Secondary Logo

Journal Logo

Institutional members access full text with Ovid®

Copper in Glucose Intolerance, Cognitive Decline, and Alzheimer Disease

Squitti, Rosanna, PhD*; Mendez, Armando, PhD†,‡; Ricordi, Camillo, MD†,§; Siotto, Mariacristina, PhD; Goldberg, Ron, MD

Alzheimer Disease & Associated Disorders: January-March 2019 - Volume 33 - Issue 1 - p 77–85
doi: 10.1097/WAD.0000000000000280
Review Article
Buy

Trace metal dyshomeostasis has been linked to loss of cognitive performance. In particular, a disturbance in the regulation of copper (Cu), characterized by an increase in circulating Cu not bound to ceruloplasmin (non-Cp Cu), is thought to play a role in the development of Alzheimer disease (AD) and other neurodegenerative diseases in the aging population. Non-Cp Cu is redox active and its toxicity is thought to result from its ability to accelerate oxidative stress and advanced glycation endproduct (AGE) formation, leading to extracellular matrix damage in tissues including the brain. Cognitive loss is increasingly recognized to be a feature of type 2 diabetes and the increased AGE formation characteristic of diabetes may play a role in the development of this complication. There also is evidence for copper dyshomeostasis in type 2 diabetes, and therefore this could contribute to the cognitive deterioration associated with this disease. Demonstrating that disturbances of copper homeostasis correlate with an increased rate of cognitive decline in type 2 diabetes patients, and that they correlate with an increased rate of conversion from prediabetes to diabetes would bring almost immediate benefits in the clinical community in terms of treatment efficacy, AD prevention, and cost savings.
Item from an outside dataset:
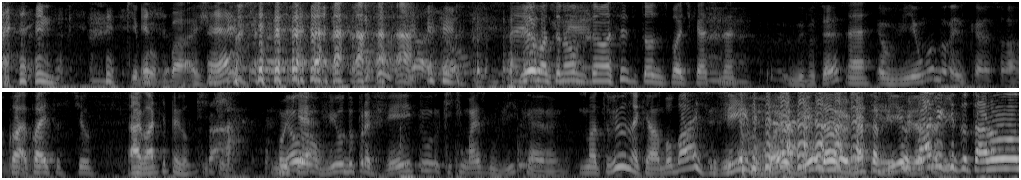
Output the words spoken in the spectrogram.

*Molecular Markers Laboratory, IRCCS Istituto Centro San Giovanni di Dio-Fatebenefratelli, Brescia, Italy

Department of Medicine, Diabetes Research Institute

Department of Surgery, Cell Transplant Program

§University of Miami Miller School of Medicine, Miami, FL

IRCCS Fondazione Don Carlo Gnocchi, Milan, Italy

R.S. and C.R. are currently receiving a grant from Italian Ministry of Health (project code: CO-2016-02361018) and R.S. from Ricerca Corrente. R.S. 3% has shares in Canox4drug but does not receive monetary compensation and 3% shares in Igea Research Corporation but does not receive monetary compensation. The remaining authors declare that they have nothing to disclose.

Reprints: Rosanna Squitti, PhD, IRCCS Istituto Centro San Giovanni di Dio-Fatebenefratelli, Brescia, Via Pilastroni 4, 25125 Brescia, Italy. (e-mail: rosanna.squitti@afar.it)

Received June 9, 2018

Accepted September 24, 2018

Copyright © 2019 Wolters Kluwer Health, Inc. All rights reserved